On Friday 15 April, foreign teachers, members of NUGW Tokyo Nambu branch unions, assembled in a boisterous demonstration opposite the Diet building in Tokyo. Union members from Fukuoka, Iwate, Kobe, and Nagoya, as well as over 30 participants from Kanto, were present. “Being here really does make a difference,” said Louis Carlet, Nambu Deputy Secretary-General. Carlet introduced nine members currently in dispute and Diet Representative Kazuo Inoue, who pledged his commitment to human rights and to improving the working conditions of foreign teachers in Japan.
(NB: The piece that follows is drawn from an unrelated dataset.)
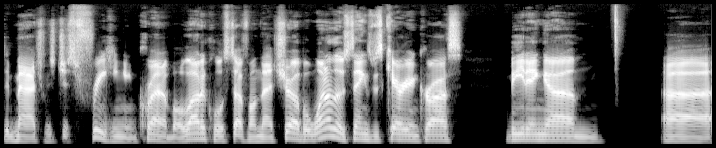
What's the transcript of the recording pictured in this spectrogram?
match was just freaking incredible. A lot of cool stuff on that show, but one of those things was Karrion Kross beating um, uh,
In the following hearing, NUGW members were supported by Democratic Party of Japan Representatives Inoue and Chiemi Kobayashi in quizzing seven officials from the ministries of Health, Labour and Welfare, and Education, Culture, Sports, Science and Technology (MEXT). In opening remarks, Representative Kobayashi detailed problems faced by minorities in Japan, including the plight of refugees, the media emphasis on crimes by foreigners, and the need for greater understanding and exchange at the personal level.
As discussions got under way, Louis Carlet argued pushed for more effective Labor Standards Offices to eliminate unpaid wages and unpaid overtime. One sign of progress was the action of the Education Ministry in sending out notices to boards of education telling them to stop using illegal servicing contracts (gyomu itaku) for ALTs. Another issue raised was the increasing use of fixed-term non-renewable contracts. In support of this and other contentions, Robert Lohmann, UTU president, presented the translation of The University Teachers Union Survey of Foreign Nationals at Japanese Universities 2004. Over a quarter of the respondents were on fixed-term contracts, which threatened the security and livelihoods of teachers, both foreign and Japanese, and their families. Lohmann appealed for issues raised by the survey to be further investigated, and called for greater legal protection and security for foreign workers. Evan Heimlich, chair of the Kobe University Branch of Education Workers Amalgamated Union (EWA) Osaka, then raised the issue of the Tokunin systems which require foreign language teachers, with the expiration of their contracts, to compete for their own posts against ?fresh? applicants.
A statement in Japanese was presented to Inoue-san and the ministries’ officials. It generated considerable comment by the officials, but as in past hearings, on contract issues the bureaucrats consistently shirked responsibility. They referred to discriminatory policies as labor-management issues for adjudication on a case-by-case basis by the Labor Relations Commission.
Ten days later, at a hearing in the Diet Building, Representative Inoue posed questions to MEXT Minister Nariaki Nakayama concerning the state of English and other foreign language education in Japan with reference to the working conditions of foreign teachers in Japan. Inoue is concerned with the needs of Japan for native speaker language teachers in a changing economy and their treatment in Japan. Representatives of University Teachers Union, Fukuoka General Union, and the EWA have presented these issues to Inoue-san and other Diet members for discussion in hearings before Ministries officials.
Discriminatory practices against foreign workers in Japan are long-standing and well-documented. Union members must take focused, directed and ongoing action to overcome the institutional and cultural biases that constrain our actions and discount our contributions to our host country.